Most of the time, however, I was nervous. I think it came from watching the news too much, something I no longer do. In fact, when it came time to do Smash Mouth at Planet Hollywood in Times Square for New Year's Eve, the news had me scared to death. For a week beforehand I had been hearing that the terrorists were now able to make a small nuclear device, and, in my mind, Times Square on New Year's was the perfect target. To make matters worse we had been attacking them for quite some time and there had been no real retaliation yet and this would be the last chance for them to hurt us bad again in the same year. I was sure that this was the show where all hell would break loose. Smash Mouth had their own LD so once I was up and running there wasn't anything to do but sit there and worry. I worried all day right up until midnight. I don't even think I breathed during the last five minutes. When everyone else was screaming "Happy New Year!" and getting kisses, I was waiting for the boom. When the boom didn't come, I felt more foolish than relieved and decided right then and there it was time to take my life back.
The rest of the year seemed to go by at double speed, and, except for Fleet Week, an event that my friend Brett Loughery and I light every year on the USS Intrepid, without much thought of what the terrorists were up to. We were busy again. I designed the Maquina Musical touring Latin music festival for the Miller Brewing Company, CFA, and Abe V. Systems. It's one of the largest festivals of its kind to tour the US and will continue for the next three years. It's a fly tour and I'm proud to say I summoned up the courage to make over 60 flights across the country this year.
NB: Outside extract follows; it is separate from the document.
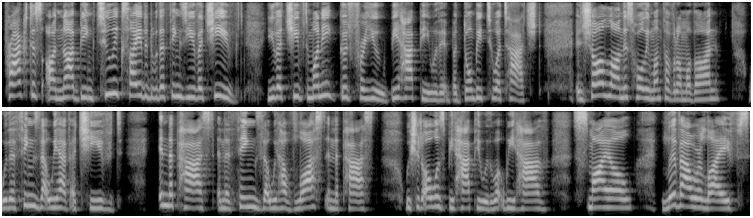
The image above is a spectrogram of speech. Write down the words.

La Maquina Musical
Which brings us back to September. It's the 12th and I'm sitting in the control booth at Battery Park, waiting for tonight's performance of Evening Stars, the same shows I had been working last year when tragedy struck. The stage and the lighting rig are a little smaller than last year but still quite impressive. We only brought four MAC 600s this year to punch up the front wash but with less movers to deal with the theatre LDs have been more inclined to use them and all the shows wound up looking great.
Mark Van Tassel at the Evening Stars Music & Dance Festival.
As I type these last few words I find myself thinking of my friends, like Brett, who couldn't make it back this year, and of those who could, like Matt from RSA, who is standing next to me running a final sound check. I can see Mike Lamb up on the stage making sure it's safe for the performers. Off to the left behind the stage I can see Tony, Dick, Arron, Criss, Nadia, and Jay having a production meeting. We also have some new faces on the crew, like Iggy and Jane, this year's board operators. Everyone with their own sad story from that fateful day that changed so many lives. So I find it somehow fitting that the end of this story also brings closure to a year in all our lives that we will never forget. A year that tore out our hearts and yet rebuilt our souls, for never in my life have I seen so many people care.
Rennie Harris Puremovement at the Evening Stars Music & Dance Festival. Photo © Robin Holland
I just wanted to let our old clients (and any potential new clients) know that Prism Theatrical and myself are back with a vengeance. So if you have a job you would like us to do, just give us a call. I'd love to do a show for you. Who knows? Maybe it will even be fun.
Mark Van Tassel can be contacted by e-mail at firstname.lastname@example.org or by phone at Prism Lighting at 908-245-4300.